  • If you want to remove further residue, soot sponges can be carefully used if the item is robust enough. Cut small pieces of the dry sponge for more accurate application and economic use. The dirty surface of the sponge can be cut off to expose a new cleaning surface. These sponges, often called dry cleaning sponges, are available at local home improvement stores.

Some Important Considerations

  • Shelved books may be charred on the outside but intact inside. Vacuum the edges before you open the books--don't worry if some of the charred bits come off.
  • Photograph albums may be stuck together--do not try to open them by force. You will need to take them to a conservator for advice.
  • Heat can make glass, ceramic, and metal items very brittle--remember to handle carefully.
  • Fabrics in particular might look intact but may fall apart without very careful handling.
  • Supports that you can slide underneath your belongings (sheets, boards, plastic) will enable you to safely carry more fragile items.
  • You have now essentially done all you can to stabilize your items. It is likely that they will need further attention from a qualified conservator as they may be in a fragile state. Please keep in mind that, while things might look irretrievably damaged, there may well be treatments that will salvage these items. Do not despair, but please seek conservation advice.

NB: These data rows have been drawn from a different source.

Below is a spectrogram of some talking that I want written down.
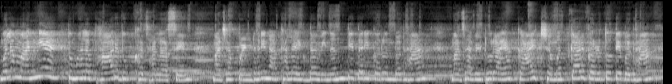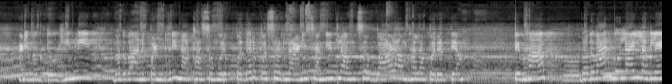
मला मान्य आहे तुम्हाला फार दुःख झालं असेल. माझ्या पंढरीनाथाला एकदा विनंती तरी करून बघा. माझा विठुराया काय चमत्कार करतो ते बघा. आणि मग दोघींनी भगवान पंढरीनाथासमोर पदर पसरला आणि सांगितलं आमचं बाळ आम्हाला परत द्या तेव्हा भगवान बोलायला लागले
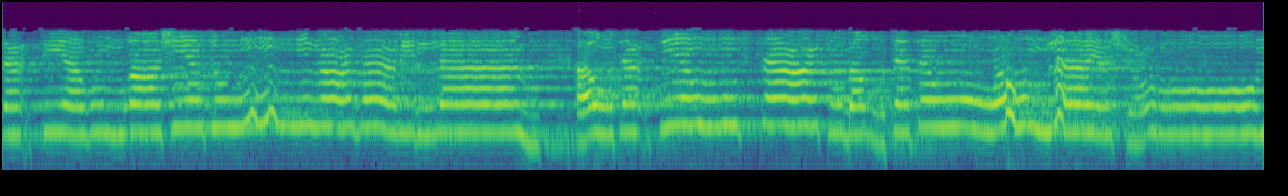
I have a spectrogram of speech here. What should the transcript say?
تأتيهم غاشية من عذاب الله أو تأتيهم الساعة بغتة وهم لا يشعرون.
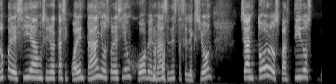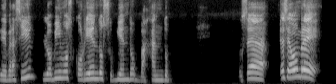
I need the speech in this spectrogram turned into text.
no parecía un señor de casi 40 años, parecía un joven más en esta selección. O sea, en todos los partidos de Brasil lo vimos corriendo, subiendo, bajando. O sea, ese hombre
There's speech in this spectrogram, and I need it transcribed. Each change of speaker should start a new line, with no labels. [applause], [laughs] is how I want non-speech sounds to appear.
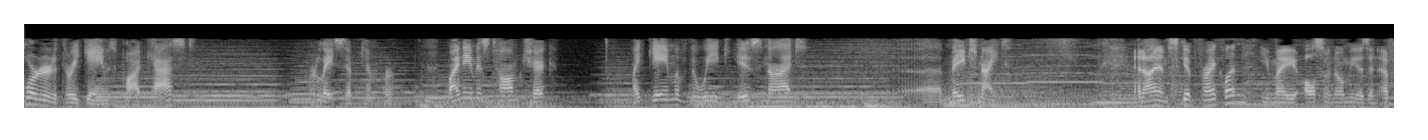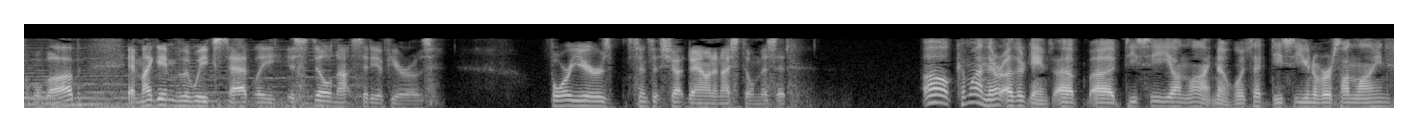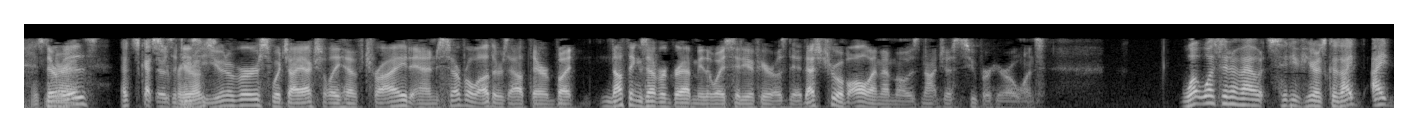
Quarter to Three Games podcast for late September. My name is Tom Chick. My game of the week is not uh, Mage Knight.
And I am Skip Franklin. You may also know me as an Ineffable Bob. And my game of the week, sadly, is still not City of Heroes. Four years since it shut down, and I still miss it.
Oh, come on! There are other games. Uh, uh, DC Online. No, what's that? DC Universe Online.
Is there, there is.
That's got
There's
superheroes.
a DC Universe, which I actually have tried, and several others out there, but nothing's ever grabbed me the way City of Heroes did. That's true of all MMOs, not just superhero ones.
What was it about City of Heroes? Because I I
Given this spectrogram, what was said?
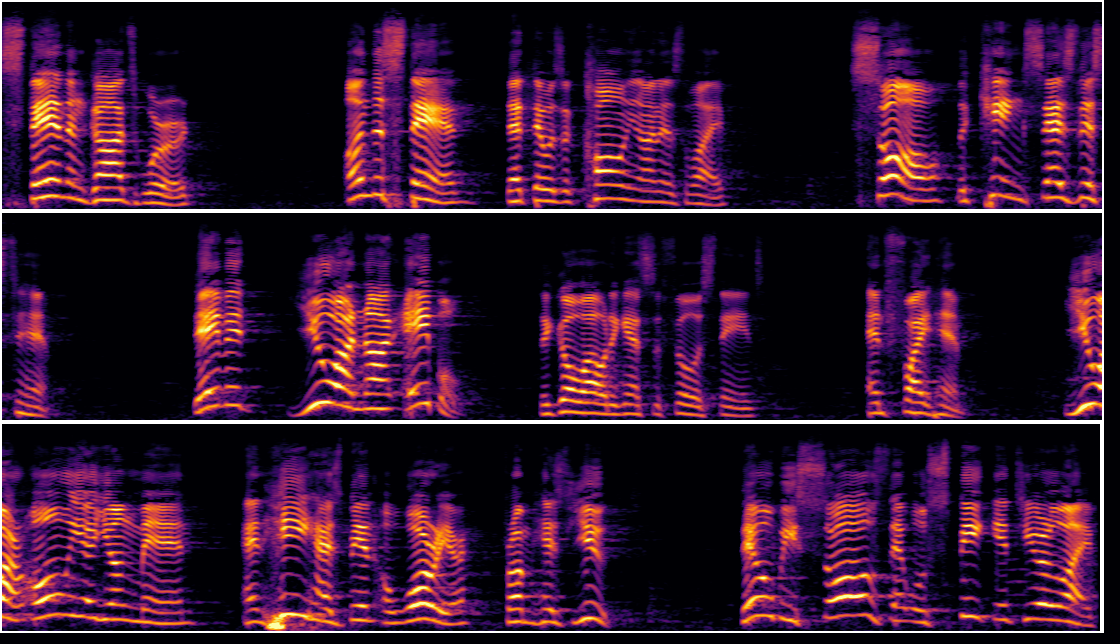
stand on God's word, understand that there was a calling on his life, Saul, the king, says this to him David, you are not able to go out against the Philistines and fight him. You are only a young man, and he has been a warrior from his youth. There will be souls that will speak into your life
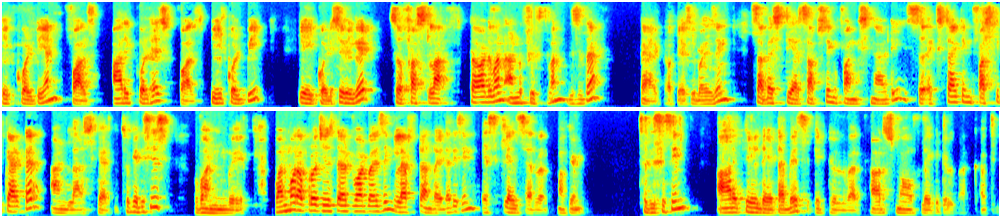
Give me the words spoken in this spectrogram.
equal to N false, R equal to H false, P equal to P, A equal to. So we'll get so first last third one and fifth one. This is the character. Okay, so by using substr substring functionality, so extracting first character and last character. So, okay, this is one way. One more approach is that what by using left and right, that is in SQL Server. Okay, so this is in Oracle database, it will work, or Snowflake, it will work. Okay.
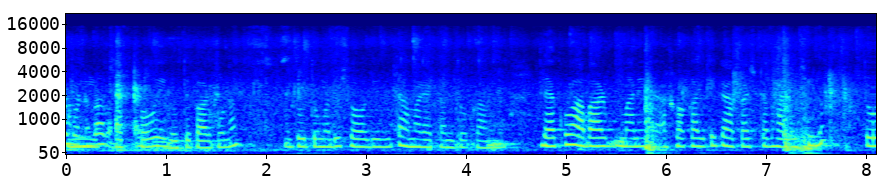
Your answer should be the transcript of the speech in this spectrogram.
আমি এক পাও এগোতে পারব না। তো তোমাদের সহযোগিতা আমার একান্ত কাম্য। দেখো আবার মানে সকাল থেকে আকাশটা ভালো ছিল, তো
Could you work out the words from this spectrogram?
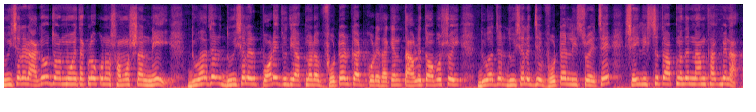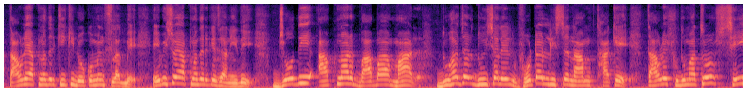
দুই সালের আগেও জন্ম হয়ে থাকলেও কোনো সমস্যা নেই দু দুই সালের পরে যদি আপনারা ভোটার কার্ড করে থাকেন, তাহলে তো অবশ্যই দু দুই সালের যে ভোটার লিস্ট রয়েছে, সেই লিস্টে তো আপনাদের নাম থাকবে না। তাহলে আপনাদের কি কি ডকুমেন্টস লাগবে? এ বিষয়ে আপনাদেরকে জানিয়ে দিই। যদি আপনার বাবা মার দু সালের ভোটার লিস্টে নাম থাকে, তাহলে শুধুমাত্র সেই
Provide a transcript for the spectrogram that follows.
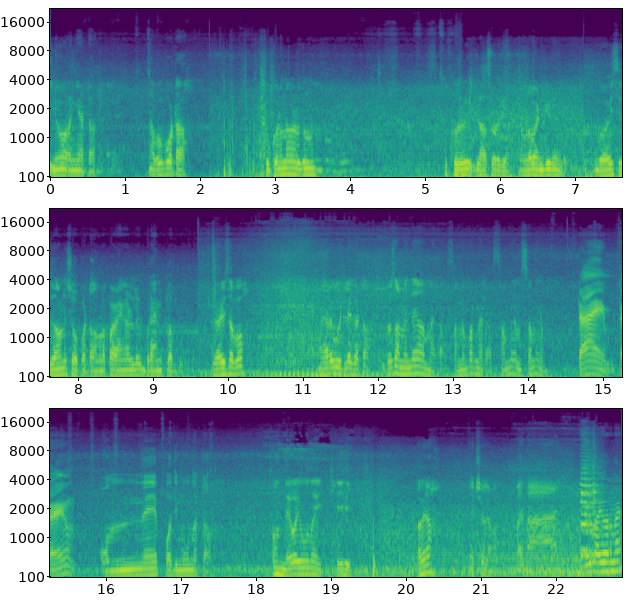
ഇനു ഉറങ്ങിയാട്ടോ. അപ്പോൾ പോട്ടോ. സുക്കൂർ എന്താ നടക്കുന്നു? സുക്കൂർ ഗ്ലാസ് കൊടുക്കാം. നമ്മളെ വണ്ടിയിലുണ്ട്. ഗോയ്സ് ഇതാണ് ഷോപ്പ് കേട്ടോ. നമ്മളെ പഴയങ്ങളിൽ ബ്രാൻഡ് ക്ലബ്ബ്. ഗോയ്സ് അപ്പോൾ നേരെ വീട്ടിലേക്ക് കേട്ടോ. ഇപ്പോൾ സമയം തന്നെ പറഞ്ഞുതരാം സമയം പറഞ്ഞുതരാം സമയം സമയം. ടൈം ടൈം ഒന്ന് പതിമൂന്ന് കേട്ടോ ഒന്നേ പതിമൂന്നായി. അവരാ രക്ഷ കാണാം ബൈ ബൈ ബൈ പറഞ്ഞേ.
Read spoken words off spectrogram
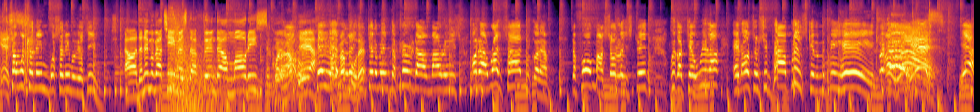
Yes. So what's the name? What's the name of your team? Uh, the name of our team is the Ferndale Maoris. Quite a mouthful. Yeah. There you Quite have it, mouthful, ladies and gentlemen, the Ferndale Maoris. On our right side, we've got our, the former Shortland Street. We've got Joe Wheeler and also Shimpal. Please give him a big hand. All right. Yes. Yeah.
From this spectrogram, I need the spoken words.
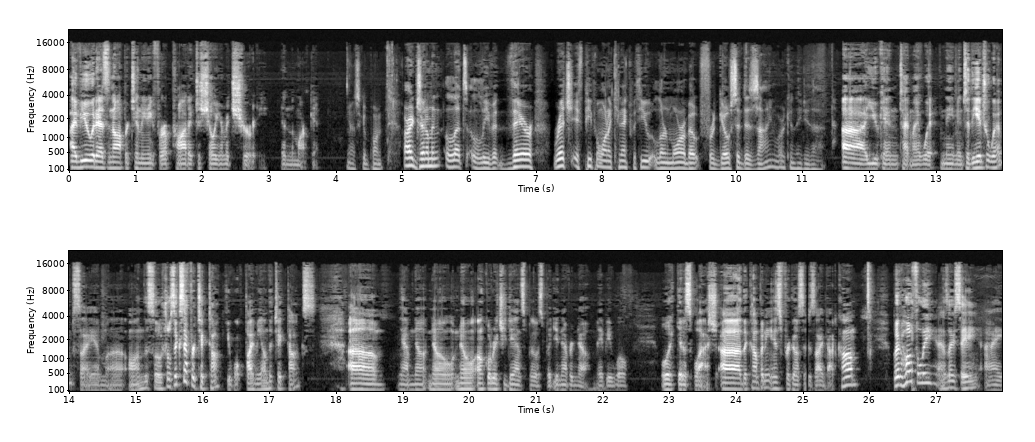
I view it as an opportunity for a product to show your maturity in the market. That's a good point. All right, gentlemen, let's leave it there. Rich, if people want to connect with you, learn more about Fregosa Design, where can they do that? Uh, you can type my name into the interwebs. I am uh, on the socials, except for TikTok. You won't find me on the TikToks. Um, yeah, no, no, no Uncle Richie dance moves, but you never know. Maybe we'll we'll get a splash. Uh, the company is fregosadesign.com. But hopefully, as I say, I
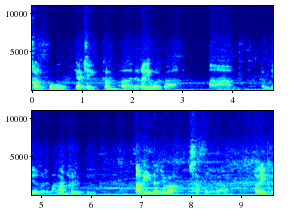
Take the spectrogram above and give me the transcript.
خلکو یا چې کم د غري ورته کم دې غریبانان خلک دي هغه دا جوا ساتل دا هغه کې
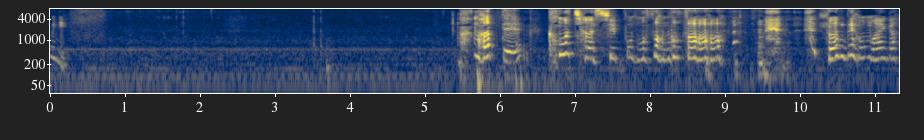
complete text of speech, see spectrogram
無理。待って。こうちゃん尻尾もさもさ。なんでお前が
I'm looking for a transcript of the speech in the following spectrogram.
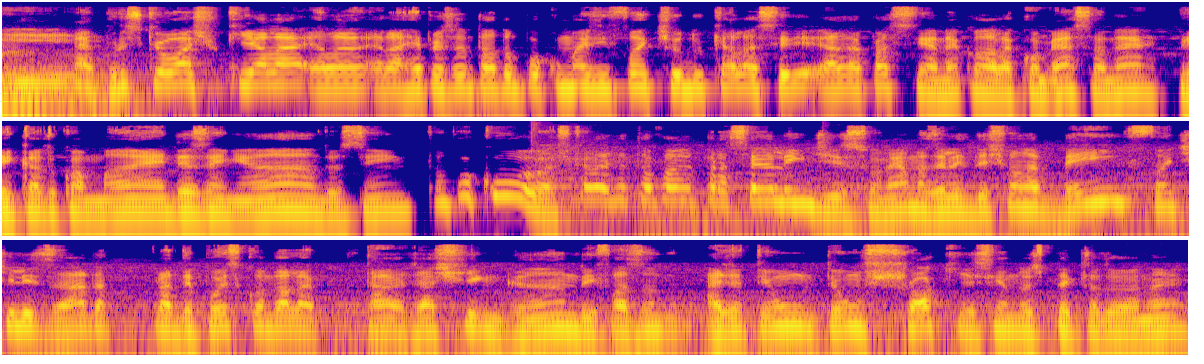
E... É, por isso que eu acho que ela, ela, ela é representada um pouco mais infantil do que ela seria ela é pra ser, né? Quando ela começa, né, brincando com a mãe, desenhando, assim. Então, um pouco, acho que ela já tava pra ser além disso, né? Mas eles deixam ela bem infantilizada pra depois, quando ela tá já xingando e fazendo. Aí já tem um, tem um choque, assim, no espectador, né?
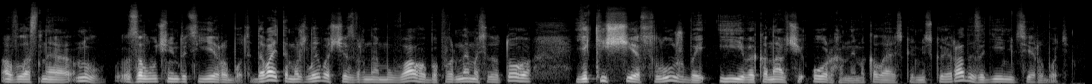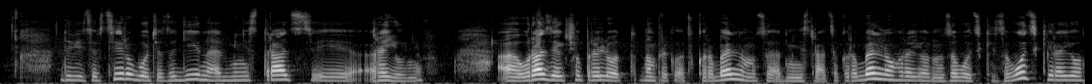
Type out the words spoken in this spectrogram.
власне, ну, залучені до цієї роботи. Давайте, можливо, ще звернемо увагу, бо повернемося до того, які ще служби і виконавчі органи Миколаївської міської ради задіяні в цій роботі. Дивіться, в цій роботі задіяні адміністрації районів. У разі, якщо прильот, наприклад, в корабельному, це адміністрація корабельного району, Заводський, Заводський район,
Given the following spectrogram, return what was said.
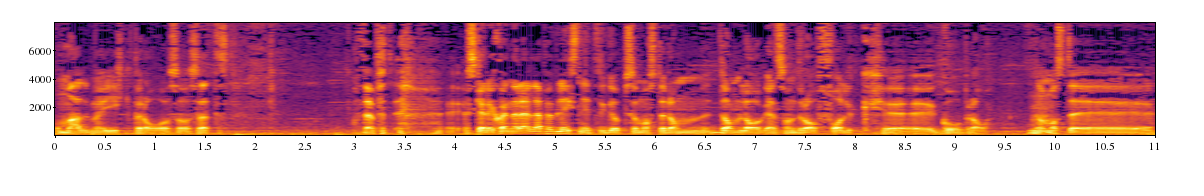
och Malmö gick bra och så. så att, för- Ska det generella publiksnittet gå upp så måste de, de lagen som drar folk eh, gå bra. De måste eh,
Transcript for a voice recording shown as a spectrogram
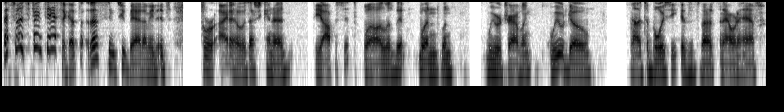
That's that's fantastic. That that doesn't seem too bad. I mean, it's for Idaho. It's actually kind of the opposite. Well, a little bit when when we were traveling, we would go uh, to Boise because it's about an hour and a half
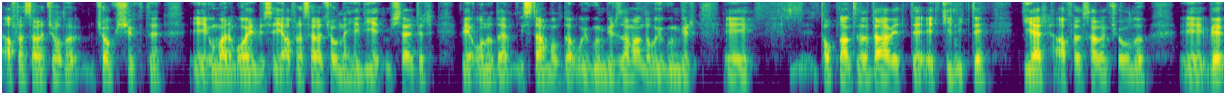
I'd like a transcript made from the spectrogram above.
Afra Saraçoğlu çok şıktı. E, umarım o elbiseyi Afra Saraçoğlu'na hediye etmişlerdir ve onu da İstanbul'da uygun bir zamanda, uygun bir e, toplantıda, davette, etkinlikte giyer Afra Saraçoğlu. E, ve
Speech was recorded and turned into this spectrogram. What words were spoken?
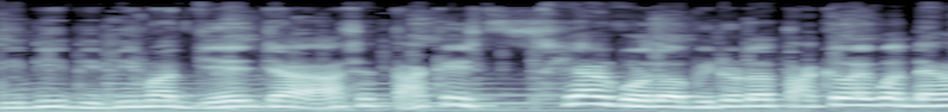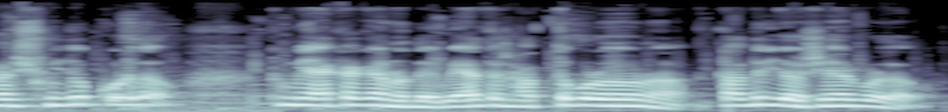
দিদি, দিদিমা, যে যা আছে তাকে শেয়ার করে দাও। ভিডিওটা তাকেও একবার দেখার সুযোগ করে দাও। তুমি একা কেন দেখবে? এত স্বার্থপর হও না। তাড়াতাড়ি যাও শেয়ার করে দাও।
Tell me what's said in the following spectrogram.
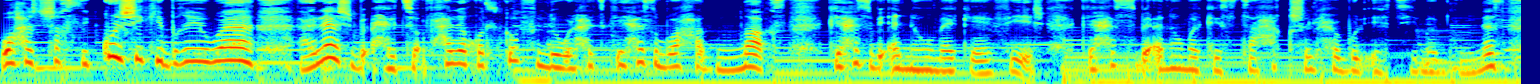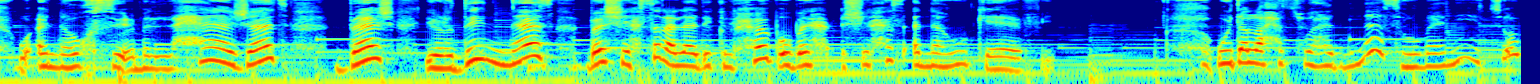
واحد الشخص اللي كلشي كيبغيوه. علاش؟ حيت بحال قلت لكم في الأول حيت كيحس بواحد النقص كيحس بأنه ما كافيش كيحس بأنه ما كيستحقش الحب والاهتمام من الناس وأنه خصو يعمل الحاجات باش يرضي الناس باش يحصل على هذيك الحب وباش يحس أنه كافي. وإذا لاحظتوا هاد الناس هما نيتهم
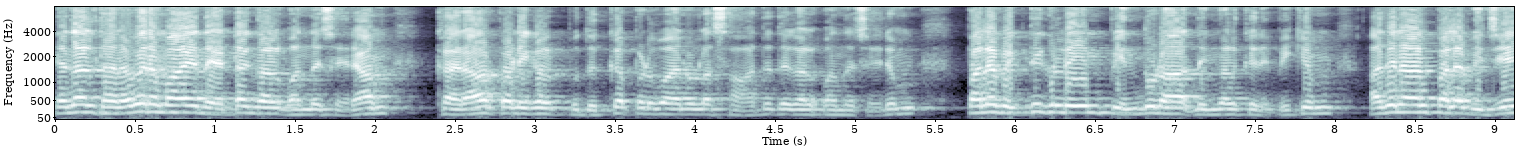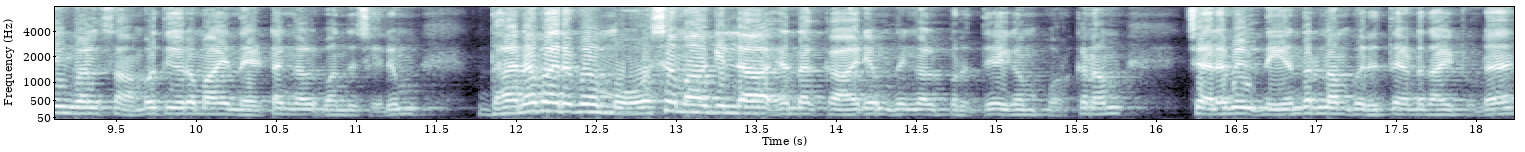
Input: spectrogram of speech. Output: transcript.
എന്നാൽ ധനപരമായ നേട്ടങ്ങൾ വന്നു ചേരാം. കരാർ പണികൾ പുതുക്കപ്പെടുവാനുള്ള സാധ്യതകൾ വന്നു ചേരും. പല വ്യക്തികളുടെയും പിന്തുണ നിങ്ങൾക്ക് ലഭിക്കും. അതിനാൽ പല വിജയങ്ങൾ സാമ്പത്തികപരമായ നേട്ടങ്ങൾ വന്നു ചേരും. ധനവരവ് മോശമാകില്ല എന്ന കാര്യം നിങ്ങൾ പ്രത്യേകം ഓർക്കണം. ചെലവിൽ നിയന്ത്രണം വരുത്തേണ്ടതായിട്ടുണ്ട്.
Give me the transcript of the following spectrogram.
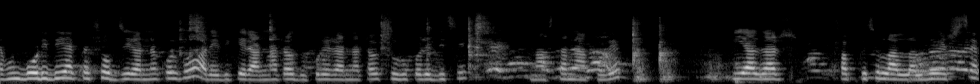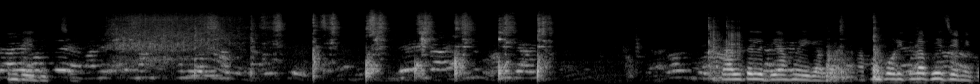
এখন বড়ি দিয়ে একটা সবজি রান্না করব, আর এদিকে রান্নাটাও দুপুরে রান্নাটাও শুরু করে দিছি, নাস্তা না করে। পেঁয়াজ আর সবকিছু লাল লাল হয়ে আসছে, এখন দিয়ে দিচ্ছি। ডাল তেলে দেওয়া হয়ে গেল, এখন বড়িগুলো ভেজে নিব।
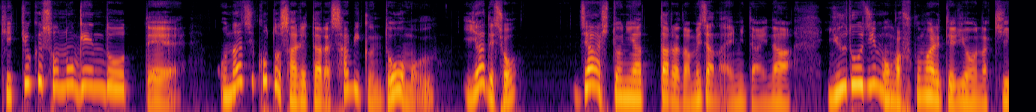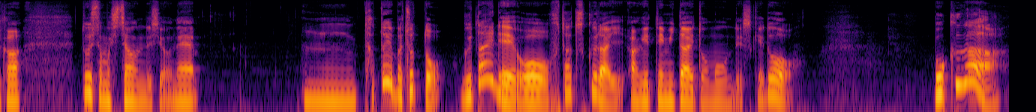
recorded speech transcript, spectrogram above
結局その言動って同じことされたらシャビ君どう思う？嫌でしょ？じゃあ人にやったらダメじゃない？みたいな誘導尋問が含まれているような気がどうしてもしちゃうんですよね。うん、例えばちょっと具体例を2つくらい挙げてみたいと思うんですけど、僕が、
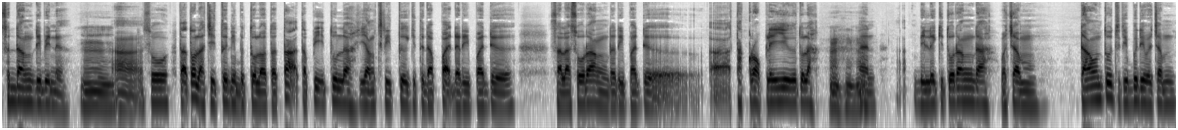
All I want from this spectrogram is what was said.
sedang dibina. Hmm. Ha, so tak tahulah cerita ni betul atau tak tapi itulah yang cerita kita dapat daripada salah seorang daripada uh, takraw player tu lah. Mhm. Kan Ah, bila kita orang dah macam down tu tiba-tiba dia macam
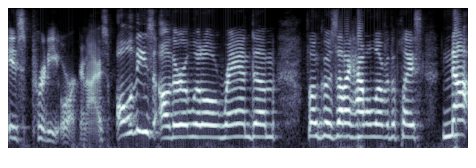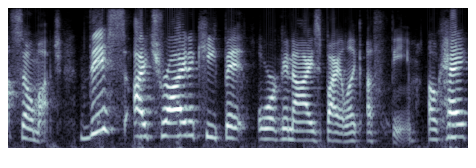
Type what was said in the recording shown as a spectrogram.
is pretty organized. All these other little random Funkos that I have all over the place, not so much. This, I try to keep it organized by like a theme, okay?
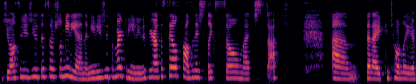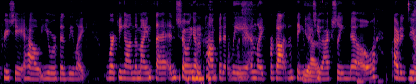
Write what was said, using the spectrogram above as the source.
but you also need to do the social media and then you need to do the marketing you need to figure out the sales calls and it's just like so much stuff um that i can totally appreciate how you were busy like working on the mindset and showing up confidently and like forgot the things yes. that you actually know how to do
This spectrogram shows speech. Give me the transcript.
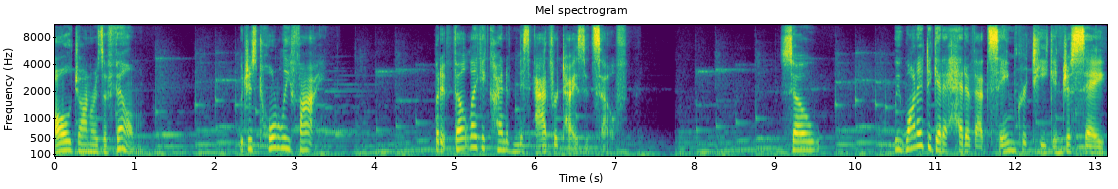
all genres of film, which is totally fine. But it felt like it kind of misadvertised itself. So, we wanted to get ahead of that same critique and just say,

Contact a Conservator

Recovering items damaged by a fire is challenging. If a precious item is badly damaged, a conservator may be able to help. To locate a peer-reviewed conservator, click on the "Find a Conservator" box on the home page of the American Institute for Conservation (AIC), www.conservation-us.org.  Also, you could contact the conservation/preservation department of a major museum, library, or archives for advice or contact the National Heritage Responders (formerly AIC-CERT), the specially trained team of the Foundation of the American Institute for Conservation.

Beware of Increased Flood and Mudslide Risks 

One of the lesser known but critical considerations following a wildfire is the increased risk of floods and mudslides, even in areas far away from the fire. Properties directly affected by fires, as well as those located below or downstream of impacted areas, are most at risk, including many properties not previously considered as having a moderate or high flood risk. Residents in areas susceptible to flash or winter flooding, or in areas of extensive wildfires, need to prepare in advance for possible flooding.

Advice by Phone

A number of organizations offer free telephone advice following an emergency or disaster:

The Foundation of the American Institute for Conservation's emergency response team, the National Heritage Responders (formerly AIC-CERT) offers a 24/7 emergency hotline: 202-661-8068

Regional Alliance for Preservation (RAP) is a national network of nonprofit organizations with expertise in the field of conservation and preservation. Individual member organizations offer free emergency advice, many on a 24/7 basis. Click on the link to locate your nearest organization.

For More Information

After the Fire! Returning to Normal. FEMA FA-46/ August 2012. 

Soot and Ash Segment from the Field Guide to Emergency Response video. Foundation of the American Institute for Conservation. A short video walks you through salvaging items damaged by soot and water.

Fire. Chicora Foundation.

Rebuilding After a Wildfire. FEMA Federal Insurance and Mitigation Administration Fact Sheet.

Worker Safety During Fire Cleanup. Centers for Disease Control and Prevention.

FEMA and the Smithsonian Institution co-sponsor the Heritage Emergency National Task Force, a partnership of 42 national service organizations and federal agencies created to protect cultural heritage from the damaging effects of natural disasters and other emergencies. 

To download the PDF of this FEMA Fact Sheet click here.